__Work item__. Only the lines from the line with "I want to know" through the end of the records belong in your reply, copied exactly, with every picture left out.

Saved data entries:
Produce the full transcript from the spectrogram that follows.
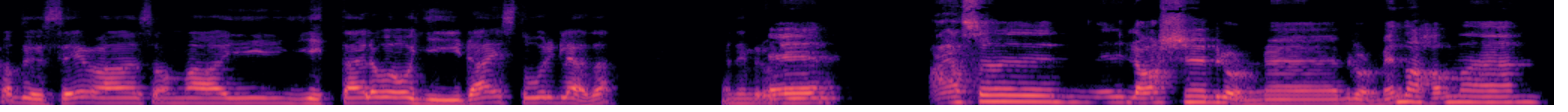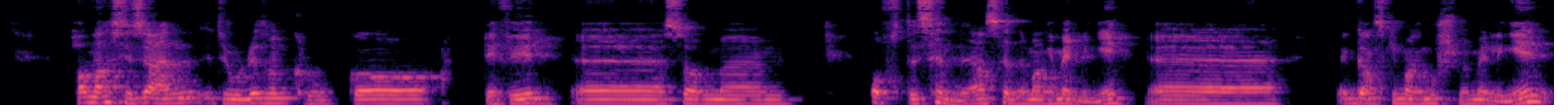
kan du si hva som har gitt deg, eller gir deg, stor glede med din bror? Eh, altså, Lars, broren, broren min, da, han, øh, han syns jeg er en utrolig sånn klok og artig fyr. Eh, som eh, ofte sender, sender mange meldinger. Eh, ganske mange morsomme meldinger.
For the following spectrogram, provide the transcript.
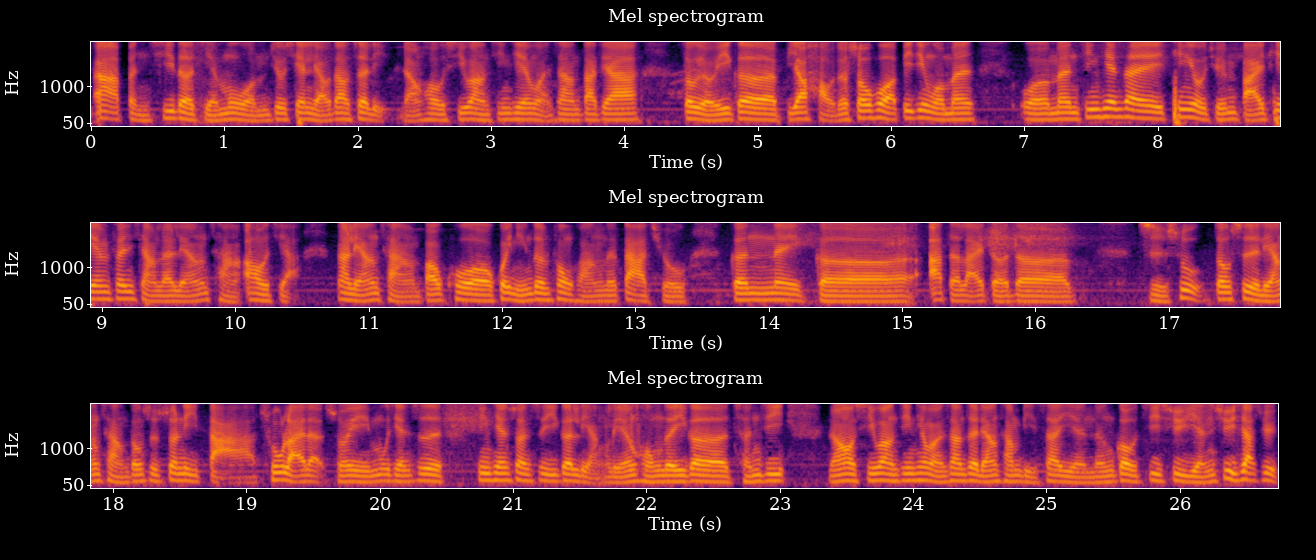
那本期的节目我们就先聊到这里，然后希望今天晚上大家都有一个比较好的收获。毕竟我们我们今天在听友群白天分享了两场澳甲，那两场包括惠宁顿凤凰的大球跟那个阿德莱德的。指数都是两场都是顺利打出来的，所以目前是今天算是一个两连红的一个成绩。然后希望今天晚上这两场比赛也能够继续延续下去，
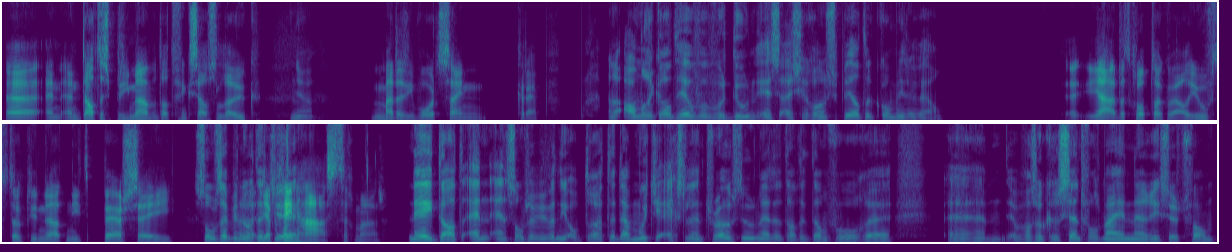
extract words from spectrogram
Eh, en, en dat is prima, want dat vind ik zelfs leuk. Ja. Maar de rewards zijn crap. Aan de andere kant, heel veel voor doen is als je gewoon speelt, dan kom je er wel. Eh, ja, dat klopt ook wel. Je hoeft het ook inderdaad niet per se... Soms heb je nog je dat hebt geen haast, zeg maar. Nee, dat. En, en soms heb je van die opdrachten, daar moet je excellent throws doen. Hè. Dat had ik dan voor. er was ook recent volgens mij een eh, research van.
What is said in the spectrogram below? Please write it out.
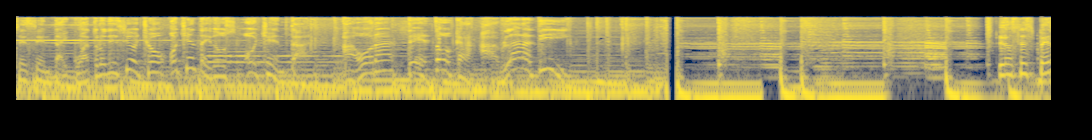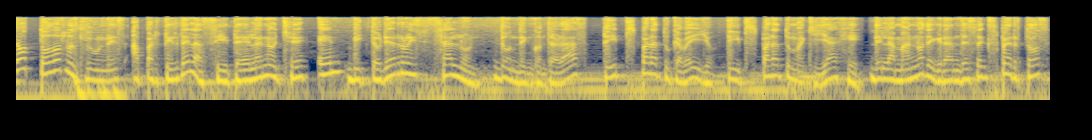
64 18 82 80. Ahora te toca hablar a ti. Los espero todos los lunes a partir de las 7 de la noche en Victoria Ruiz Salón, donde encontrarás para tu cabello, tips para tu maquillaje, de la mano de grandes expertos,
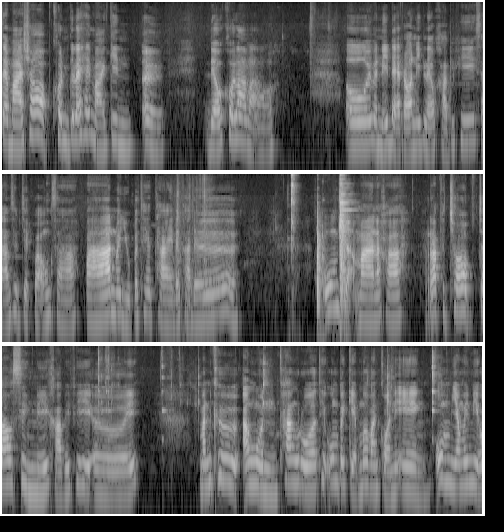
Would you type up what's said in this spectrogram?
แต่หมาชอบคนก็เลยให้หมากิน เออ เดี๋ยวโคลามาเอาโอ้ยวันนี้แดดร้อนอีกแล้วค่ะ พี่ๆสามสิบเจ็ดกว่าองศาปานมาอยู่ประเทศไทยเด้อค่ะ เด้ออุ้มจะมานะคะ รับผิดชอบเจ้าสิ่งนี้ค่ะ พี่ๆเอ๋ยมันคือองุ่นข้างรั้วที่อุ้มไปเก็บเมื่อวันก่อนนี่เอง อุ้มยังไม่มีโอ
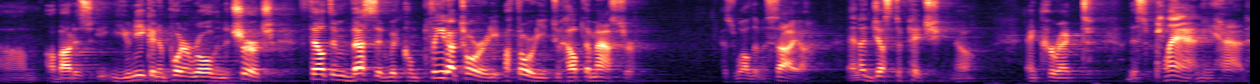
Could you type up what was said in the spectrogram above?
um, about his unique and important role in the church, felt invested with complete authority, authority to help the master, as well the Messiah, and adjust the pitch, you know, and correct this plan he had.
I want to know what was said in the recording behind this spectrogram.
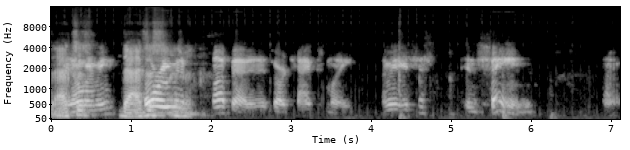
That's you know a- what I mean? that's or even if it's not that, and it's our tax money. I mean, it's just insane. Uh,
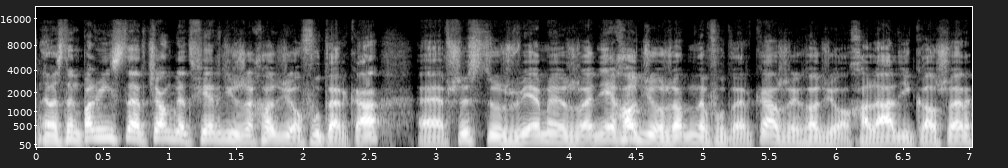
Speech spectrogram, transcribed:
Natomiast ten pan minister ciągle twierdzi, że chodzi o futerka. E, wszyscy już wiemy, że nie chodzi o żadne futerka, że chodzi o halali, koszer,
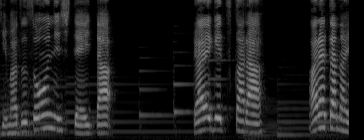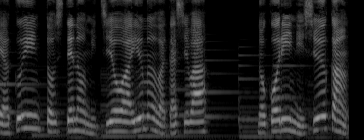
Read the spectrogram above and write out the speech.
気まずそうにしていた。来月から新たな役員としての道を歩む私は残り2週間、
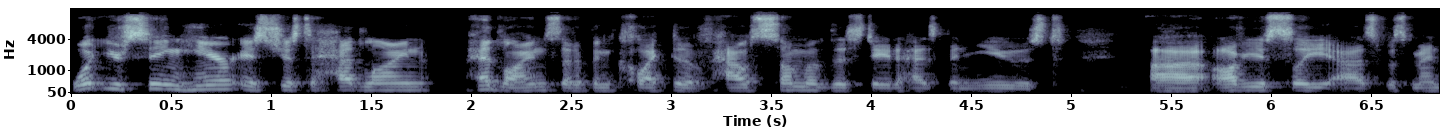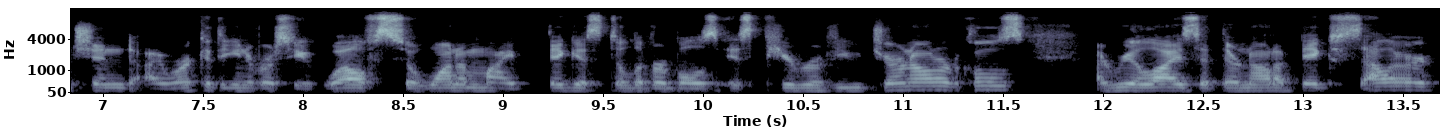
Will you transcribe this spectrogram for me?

__Result of the exercise__.
I want to know what was said in the recording behind this spectrogram.
That's you know a- what I mean? that's or even if it's not that, and it's our tax money. I mean, it's just insane. Uh,
Speech spectrogram, transcribed:
Natomiast ten pan minister ciągle twierdzi, że chodzi o futerka. E, wszyscy już wiemy, że nie chodzi o żadne futerka, że chodzi o halali, koszer,
Read the spectrogram above and write out the speech.
気まずそうにしていた。来月から新たな役員としての道を歩む私は残り2週間、
Will you transcribe this spectrogram for me?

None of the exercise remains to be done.